memorandum, "Estimate of the Combat Value of the German Army".
A great deal of Smith's success as a military attache was due to
disciplined professionalism and foresight. During his service with the
American occupation forces after World War I and as our attache in Berlin
from 1920-24, Smith met many German officers and took advantage of every
opportunity to cultivate and enlarge this circle of friendships. Later,
when he was on the faculty at Ft. Benning, he convinced Marshall to invite
several of them to attend the school. Thus he was able to form some very
valuable friendships with such highly placed officers as Adolf von Schell
and Defense Minister von Blomberg; and, in return, he and his assistant
attaches were invited to attend German officer schools.
A considerable share of the credit must also go to Mrs. Smith who not
only understood and supported her husband's efforts, but entered into them
wholeheartedly. In her account of life in Berlin in the 1930's she describes
her efforts to get the other service wives to become proficient in German
so that they would know what was going on around them. The Smith's
entertained frequently because she understood the value of the tidbits
that could be gleaned from otherwise casual conversations.

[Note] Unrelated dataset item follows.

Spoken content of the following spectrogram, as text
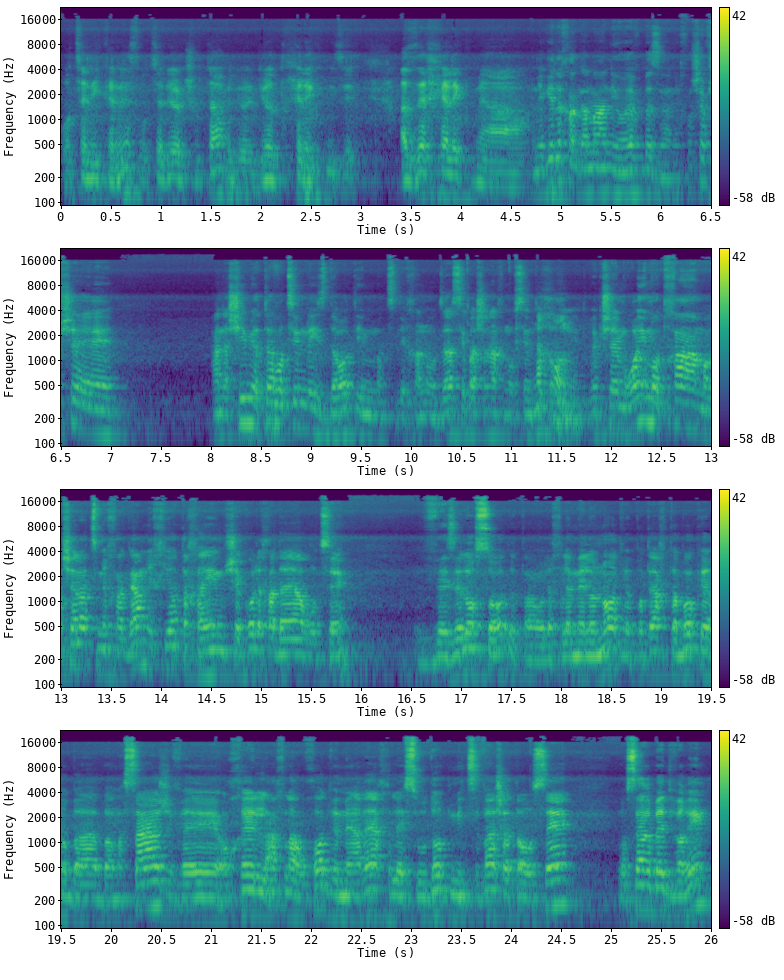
רוצה להיכנס, רוצה להיות שותף ולהיות חלק מזה. אז זה חלק מה... אני אגיד לך גם מה אני אוהב בזה, אני חושב שאנשים יותר רוצים להזדהות עם מצליחנות, זו הסיבה שאנחנו עושים את נכון. התוכנית. וכשהם רואים אותך, מרשה לעצמך גם לחיות את החיים שכל אחד היה רוצה, וזה לא סוד, אתה הולך למלונות ופותח את הבוקר במסאז' ואוכל אחלה ארוחות ומארח לסעודות מצווה שאתה עושה, ועושה הרבה דברים,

Surviving from Col. Smith's earlier years of service are typescript
copies of Smith's letters to his wife from the Mexican border (1917),

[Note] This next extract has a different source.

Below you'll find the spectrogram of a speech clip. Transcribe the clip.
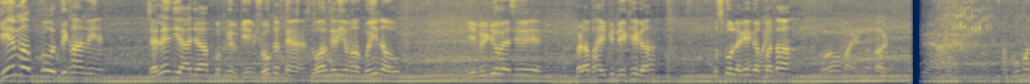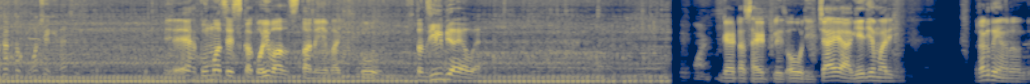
गेम आपको दिखाने हैं। चलें जी आज आपको फिर गेम शो करते हैं। दुआ करिए वहाँ कोई ना हो। ये वीडियो वैसे बड़ा भाई भी देखेगा। उसको लगेगा पता। हुकूमत तक तो पहुंचेगी ना ये हुकूमत से इसका कोई वास्ता नहीं है भाई। वो तंजील भी आया हुआ है। गेट अ साइड प्लीज़ ओ जी चाय आ गई जी हमारी। रख दो यहाँ रख दो।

from France and Germany (1918-19), and typescript copies of his notes
concerning a visit to Munich during the week of November 15-22, 1922,
including a personal interview with Hitler and a report concerning the trip.

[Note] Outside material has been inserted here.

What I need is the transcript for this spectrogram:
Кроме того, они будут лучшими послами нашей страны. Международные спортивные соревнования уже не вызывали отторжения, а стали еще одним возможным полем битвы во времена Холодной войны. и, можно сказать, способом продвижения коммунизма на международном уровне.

In addition to the materials mentioned previously, the collection
also includes copies of many of Smith's reports to G-2 (1935-45), and
several articles and speeches (1917-67). Of particular note is a series
of articles on military developments which Smith prepared for syndication
in 1941-42 under the nom de plume, "Strategicus".
August 25 Born in West Point, New York. Son of Capt. Edmund
Dickinson Smith (U.S. Inf.) and Mary (Dewing) Smith.
Father killed in action at Cebu, Philippine Islands.
Brought up and attended schools in Stamford, Connecticut.
Attended Yale University. B.A. received in 1915.
Graduate work at Columbia University.
Served on the Mexican border as a Lieutenant in the New York
National Guard. Commissioned 2nd. Lieutenant in the Regular
Army on November 30, 1916.
Company and Battalion commander, 4th. Infantry Regiment
Ord. Div.) during Marne and Meuse-Argonne campaigns.
Received the Silver Star (recommended for D.S.C.) and
promotion to Major for leading his battalion in capture of
the Bois de Foret.
1919 January-- 1920 June
Political Advisor to officer in charge of civil affairs at
1920 June-- 1924 April
Assistant Military Attache, Berlin.
Graduate, U.S. Infantry School, Ft. Benning, Georgia.
Attended Command and General Staff School, Ft. Leavenworth.
Instructor at U.S. Infantry School, Ft. Benning, Georgia.
Attended Army War College
1933 June-- 1935 April
Served with 27th infantry regiment, Schofield Barracks, Hawaii.
Military Attache, Berlin.
German Specialist, Military Intelligence Division (G-2),
Washington, D.C. Personal advisor to Gen. George C. Marshall.
Unsuccessful candidate for Republican nomination for congres-
sional seat, fourth district of Connecticut. Defeated by the
Hon. John Davis Lodge.
Advisor to the Eberstadt (Armed Forces) Committee, first
Hoover Commission on Organization of the Executive Branch.
1970 October 3
Died at the age of 77.
SUBJECT FILE 1919-75. 5 containers.
Correspondence, memoranda, reports, and clippings
concerning Smith's personal and professional life
with particular emphasis on his intelligence
gathering activities in Germany, 1935-39.
Arranged alphabetically by names of individuals
WRITINGS AND SPEECHES 1916-67 and undated 2 containers.
Drafts and printed versions of Smith's writings
Air Intelligence Activities. . . Berlin, 1935-1939
Lindbergh Comments, 1955
Lindbergh Corrected Manuscript
G-2 Division, 1941-1952 & undated
Lectures at Fort Benning, 1928-1932
War College "Monographs," 1932-1933
B General Correspondence, 1941-1970 & undated
C General Correspondence, 1946-1967
D-F General Correspondence, 1946-1970
Faymonville, Philip R., 1970
G General Correspondence, 1969-1970
See Also: Writings and Speeches:
1. 1955 "An American Views Postwar Germany"
2. 1963 "Letters from Germany"